I teach her Chinese.
Crickets: chiu chiu. Dew: I've forgotten
Naked: I've forgotten
Ni, wo: you and me.
I part her legs,
remember to tell her
she is beautiful as the moon.
The stanza focuses on language, yet the approach is really important here because although it's translation -- it's personal translation. The speaker gently brings himself to the definition and reminds the reader that the language between them is mostly between them. We, as readers, look on as voyeurs who also learn something.
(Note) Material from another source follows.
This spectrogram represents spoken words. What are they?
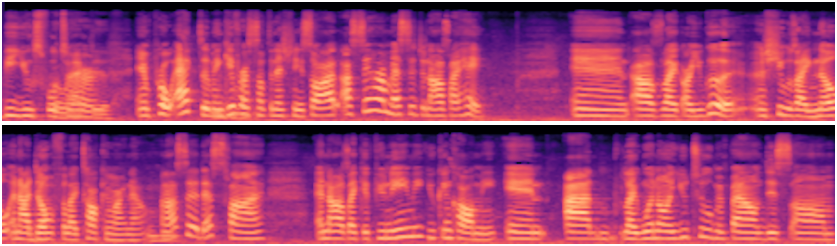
be useful to her Proactive. and proactive and give her Mm-hmm. something that she needs so I, I sent her a message and I was like hey and I was like, "Are you good?" And she was like, "No," and I don't feel like talking right now. And I said, "That's fine." And I was like, "If you need me, you can call me." And I like went on YouTube and found this um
Then there's more misinterpreted closely related words like, fight and fright and when and yarn. And the class not being able to know about Chinese Apple, persimmons. There's a separation. The stanza about the mother is important to show the kind of relationship they had. However, I feel the stanzas hit the sentimental hard since it's the speaker's interpretation of how the mother saw the speaker -- that the speaker could do no wrong. I think that's where the line is crossed. I can accept a one sided narrative from the speakers perspective in an observational sense on subjects like love and misinterpretation, even death. But the add more elements then the risk is greater, and for me the stanzas are sentimental, but didn't dissuade me from the poem (I'm heartless but I like poetry -- not really a good mix).
The last narrative about the father returned back to observation with some self deprecation like, "I ask how his eyes are, a stupid question" where I feel that the speaker shows how strong the relationship with the father is. And when the speaker retells the story about the persimmons painting, I feel it's the father's wisdom coming out not the speaker's interpretation of the father's wisdom.
Yes the last lines of the poem:
Some things never leave a person:
scent of the hair of one you love,
the texture of persimmons,
in your palm, the ripe weight.
Collects all the pieces of the stream-of-consciousness narratives and brings an epiphanic moment to them. Current me thinks it's fine -- I'm more intrigued with other aspects of the poem (listed above); however past me saw things differently:
"Lessons of the father -- the epiphanic moment is not one from the the speaker to the audience -- rather, it's the observation of the father to the son.
Why I dislike epiphanies in poetry...there's a sense of superiority -- that experience brings insight. The speaker telling the audience "I found something out you should learn" .. Why not show the experience the best you can and let the reader decide?"
So when I reread this today, I thought to myself I'm mixing up "didactic" and "epiphany." Didactic enforces the lesson onto a reader -- "the moral of the story is..." which breaks away from most if not all techniques in a piece where the moral shines brighter than the piece. Aesop fables is a good example of this. Yes, work hard because you'll be the grasshopper who dies in winter.
Epiphany, although has some characteristics of being didactic -- is more focused on experience, the "I realized moment" And there's a line crossed when the speaker says he/she learned something like "life after death" or "don't feed an angry cat" lessons better extrapolated than reiterated. And the first part makes more sense. The father telling the story to the son, the reader and the speaker as the observer -- there's no judgement call, no "you will learn this" rather a nostalgic lesson that the father has learned and wants to pass on to a son -- like in the poem "The Gift" and the poems in the collection. The speaker wants to soak in all the lessons as does the reader.